So I turned to the women of my Bible study small group. Because we've been tracking through A Summer of Psalms, the topic of enemies has actually come up quite a bit. And we've asked the question, "Who are your enemies?"
One answer? "Lies. Lies are my enemy. They whispered things that I know aren't true, but I believe them sometimes anyway."
Another? "Me. I feel like I'm my own worst enemy. My wants and desires and pride get in the way."
My group of ladies were on point, and I totally identified with those enemies. Mostly because they are my enemies too. I fight a mental battle every day against lies of not being enough. Pretty enough. Smart enough. Working hard enough. Am I fulfilled enough. Thinking about the future enough. Giving enough. Loving enough. All the "enoughs." And that focus on myself is really a twisted form of pride. It's self-focus.
It's a battle every day. It's war.
I think it's part of a war we are all fighting. Jesus talks about it. Paul writes about it in Ephesians 6. We're all fighting against something or someone. And, while I was reading Psalm 94, I got the sense that the author was giving us a battle plan to aide us in our fight.
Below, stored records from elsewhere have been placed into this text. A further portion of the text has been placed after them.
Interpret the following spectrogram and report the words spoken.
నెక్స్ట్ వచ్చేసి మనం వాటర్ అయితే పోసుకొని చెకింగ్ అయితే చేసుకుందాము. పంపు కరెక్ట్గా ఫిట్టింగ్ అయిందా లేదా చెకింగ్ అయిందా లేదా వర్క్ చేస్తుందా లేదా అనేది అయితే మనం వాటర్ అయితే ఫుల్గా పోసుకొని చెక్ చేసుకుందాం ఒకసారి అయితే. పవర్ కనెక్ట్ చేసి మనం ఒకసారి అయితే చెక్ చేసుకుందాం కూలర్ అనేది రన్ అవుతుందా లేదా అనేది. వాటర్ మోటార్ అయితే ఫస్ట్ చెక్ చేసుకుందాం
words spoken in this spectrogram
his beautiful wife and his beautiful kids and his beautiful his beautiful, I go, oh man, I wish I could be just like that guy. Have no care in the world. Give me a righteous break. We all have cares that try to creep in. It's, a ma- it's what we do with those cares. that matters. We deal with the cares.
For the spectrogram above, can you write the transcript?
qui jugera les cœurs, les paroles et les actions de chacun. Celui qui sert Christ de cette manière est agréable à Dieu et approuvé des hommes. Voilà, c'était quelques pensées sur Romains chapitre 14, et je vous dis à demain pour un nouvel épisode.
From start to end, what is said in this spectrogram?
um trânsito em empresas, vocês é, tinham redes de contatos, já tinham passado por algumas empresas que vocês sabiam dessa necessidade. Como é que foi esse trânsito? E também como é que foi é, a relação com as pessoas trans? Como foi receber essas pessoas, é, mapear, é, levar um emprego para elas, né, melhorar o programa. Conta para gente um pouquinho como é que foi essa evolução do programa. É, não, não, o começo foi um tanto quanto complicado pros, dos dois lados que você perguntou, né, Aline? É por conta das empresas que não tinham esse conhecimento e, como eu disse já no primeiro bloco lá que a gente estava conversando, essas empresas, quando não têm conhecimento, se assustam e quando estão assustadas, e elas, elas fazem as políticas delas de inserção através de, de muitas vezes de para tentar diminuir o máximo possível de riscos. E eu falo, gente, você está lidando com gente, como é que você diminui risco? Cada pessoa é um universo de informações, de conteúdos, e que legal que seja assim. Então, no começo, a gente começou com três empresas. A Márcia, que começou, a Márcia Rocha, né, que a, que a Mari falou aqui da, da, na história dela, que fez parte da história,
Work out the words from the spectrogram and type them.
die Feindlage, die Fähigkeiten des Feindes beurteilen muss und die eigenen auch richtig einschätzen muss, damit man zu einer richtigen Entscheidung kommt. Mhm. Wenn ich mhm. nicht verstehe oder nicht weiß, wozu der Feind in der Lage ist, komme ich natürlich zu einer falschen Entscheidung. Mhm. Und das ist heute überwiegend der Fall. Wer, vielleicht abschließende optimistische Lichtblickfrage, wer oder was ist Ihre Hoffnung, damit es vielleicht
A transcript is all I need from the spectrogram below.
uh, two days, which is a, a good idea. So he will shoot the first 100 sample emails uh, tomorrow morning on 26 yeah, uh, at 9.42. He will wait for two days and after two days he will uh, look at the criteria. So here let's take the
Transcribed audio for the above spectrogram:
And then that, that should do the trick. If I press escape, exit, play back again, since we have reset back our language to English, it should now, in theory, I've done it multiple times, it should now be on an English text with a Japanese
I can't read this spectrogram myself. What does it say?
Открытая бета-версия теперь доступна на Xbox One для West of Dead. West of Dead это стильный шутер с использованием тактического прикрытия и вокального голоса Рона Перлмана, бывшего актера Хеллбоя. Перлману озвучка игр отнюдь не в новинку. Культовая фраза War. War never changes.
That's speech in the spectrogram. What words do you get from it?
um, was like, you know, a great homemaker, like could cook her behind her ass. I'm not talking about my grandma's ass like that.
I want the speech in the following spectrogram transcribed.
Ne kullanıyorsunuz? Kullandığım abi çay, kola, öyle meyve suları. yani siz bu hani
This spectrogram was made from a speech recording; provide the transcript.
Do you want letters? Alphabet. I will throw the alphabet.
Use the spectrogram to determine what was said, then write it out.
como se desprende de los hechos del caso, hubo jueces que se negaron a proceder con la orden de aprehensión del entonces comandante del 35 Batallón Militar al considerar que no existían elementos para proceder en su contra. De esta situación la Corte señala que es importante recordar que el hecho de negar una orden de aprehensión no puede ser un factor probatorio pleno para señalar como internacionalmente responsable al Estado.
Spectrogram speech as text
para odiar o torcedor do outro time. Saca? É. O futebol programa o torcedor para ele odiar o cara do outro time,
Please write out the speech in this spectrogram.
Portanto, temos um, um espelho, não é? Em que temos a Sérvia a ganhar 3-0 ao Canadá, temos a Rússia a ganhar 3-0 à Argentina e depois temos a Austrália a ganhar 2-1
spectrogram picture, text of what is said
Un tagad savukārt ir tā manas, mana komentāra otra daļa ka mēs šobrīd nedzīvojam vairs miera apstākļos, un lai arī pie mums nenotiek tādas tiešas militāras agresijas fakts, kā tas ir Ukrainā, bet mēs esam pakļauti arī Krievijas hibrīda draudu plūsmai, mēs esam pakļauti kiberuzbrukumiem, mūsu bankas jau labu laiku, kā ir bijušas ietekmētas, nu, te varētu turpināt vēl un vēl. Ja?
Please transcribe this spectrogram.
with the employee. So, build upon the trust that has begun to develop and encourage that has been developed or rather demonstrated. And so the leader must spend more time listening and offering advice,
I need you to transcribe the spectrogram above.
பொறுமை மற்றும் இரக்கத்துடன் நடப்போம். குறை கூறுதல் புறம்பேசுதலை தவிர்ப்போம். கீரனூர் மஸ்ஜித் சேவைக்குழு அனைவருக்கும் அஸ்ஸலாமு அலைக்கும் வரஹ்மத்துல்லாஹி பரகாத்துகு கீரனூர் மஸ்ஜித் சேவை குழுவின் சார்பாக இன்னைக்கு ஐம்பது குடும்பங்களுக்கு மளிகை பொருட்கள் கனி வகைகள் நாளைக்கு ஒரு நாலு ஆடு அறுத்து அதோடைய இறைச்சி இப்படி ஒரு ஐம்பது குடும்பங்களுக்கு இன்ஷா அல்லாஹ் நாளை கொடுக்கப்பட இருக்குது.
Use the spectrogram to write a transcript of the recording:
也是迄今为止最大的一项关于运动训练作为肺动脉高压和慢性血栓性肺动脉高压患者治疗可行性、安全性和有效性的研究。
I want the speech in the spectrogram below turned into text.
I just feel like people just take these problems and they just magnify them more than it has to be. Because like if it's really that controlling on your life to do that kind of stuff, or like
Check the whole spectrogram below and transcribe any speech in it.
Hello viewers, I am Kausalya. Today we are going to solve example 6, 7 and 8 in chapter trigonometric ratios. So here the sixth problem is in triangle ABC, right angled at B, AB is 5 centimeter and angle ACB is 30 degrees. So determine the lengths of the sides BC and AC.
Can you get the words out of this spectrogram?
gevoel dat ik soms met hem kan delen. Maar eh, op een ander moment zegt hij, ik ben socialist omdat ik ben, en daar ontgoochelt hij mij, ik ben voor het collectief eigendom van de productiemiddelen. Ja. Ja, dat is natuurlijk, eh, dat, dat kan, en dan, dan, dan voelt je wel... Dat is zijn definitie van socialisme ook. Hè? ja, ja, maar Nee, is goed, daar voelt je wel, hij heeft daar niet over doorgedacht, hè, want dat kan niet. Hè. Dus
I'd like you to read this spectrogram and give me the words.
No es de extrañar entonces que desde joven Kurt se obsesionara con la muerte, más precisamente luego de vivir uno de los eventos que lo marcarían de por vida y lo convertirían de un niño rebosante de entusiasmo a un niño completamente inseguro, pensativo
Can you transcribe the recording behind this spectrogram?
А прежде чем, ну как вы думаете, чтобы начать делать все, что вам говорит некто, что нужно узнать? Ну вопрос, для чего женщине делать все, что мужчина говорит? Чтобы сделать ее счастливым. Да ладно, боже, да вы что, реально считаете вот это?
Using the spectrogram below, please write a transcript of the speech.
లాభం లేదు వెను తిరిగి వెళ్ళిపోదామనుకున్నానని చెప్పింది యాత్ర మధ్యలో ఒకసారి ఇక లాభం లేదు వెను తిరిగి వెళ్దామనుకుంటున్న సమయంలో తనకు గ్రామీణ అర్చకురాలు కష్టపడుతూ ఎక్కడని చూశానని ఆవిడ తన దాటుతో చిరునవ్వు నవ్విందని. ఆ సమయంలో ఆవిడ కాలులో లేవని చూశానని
I'm no battle strategist, but I'm pretty certain it would be pointless to go to war without understanding what you're up against. So, the first thing in our battle plan is to identify and know our enemies. I saw this in Psalm 94:1-7. The author of the Psalm describes his adversaries: proud, wicked, evil, they speak arrogantly, they crush and afflict, they demean The Lord and His character.
And isn't that so true about the lies we believe? They lead us away from dependency on God by telling us He isn't enough. They speak arrogantly and crush and afflict our abilities.
Then in verses 8-11 the author of the Psalm gives a warning to his enemies:
"Understand, O dullest of the people! Fools, when will you be wise? He who planted the ear, does he not hear? He who formed the eye, does he not see? He who disciplines the nations, does he not rebuke? He who teaches man knowledge—the LORD—knows the thoughts of man, that they are but a breath."
What a reminder of who God is. He made us all. He sees and knows all. He knows that the thoughts of man are a breath. Temporary. He's the ONE in control.
So, after we identify and know our enemies, then why don't we put them in their proper context? The lies I believe have no place in light of who God is. All of those self-focused "enoughs" that run through my mind and have the capacity to take my day captive - those lies have the staying power of a breath when compared to our God. They are powerless.
Finally, the author of the Psalm reminds himself of the promises God has already given to the righteous - to the ones who are fighting. There are many in verses 12-23. God calls His people blessed. He gives them rest from days of trouble. He promises to never forsake them.
I especially loved the direct promises from verses 17-19:
"If the LORD had not been my help, my soul would soon have lived in the land of silence. When I thought, "My foot slips," your steadfast love, O LORD, held me up. When the cares of my heart are many, your consolations (comforts) cheer my soul."
After I've identified my enemies and put them in their place, then I have to focus on who God is and what He has done and is doing for me. He gives me His help and His unending love and kindness. He comforts and cheers my soul. Truths like these have the power to break the power of our enemies. God is who He says He is, so I don't have to waste one moment worrying about the "enoughs." I have Him, and He is enough.
I grasp these promises and all the others He's given and hold on as tightly as possible. And I keep fighting the battle against my enemies. And I remember the war is already won.
"We don't fight for victory, we fight from it." Jerry Vines
Amy Bufkin has loved Jesus for as long as she can remember. Even though she basically lived at her local church growing up, her faith and relationship with The Lord was incredibly shallow until her early twenties. It was then Amy learned how to study her Bible, began to truly commune with God, and her shallow faith began to deepen as she got to know her Lord and Savior. Now her passion is to communicate the same truths that changed her life to young women in as many ways as possible. You can find her on Instagram | Facebook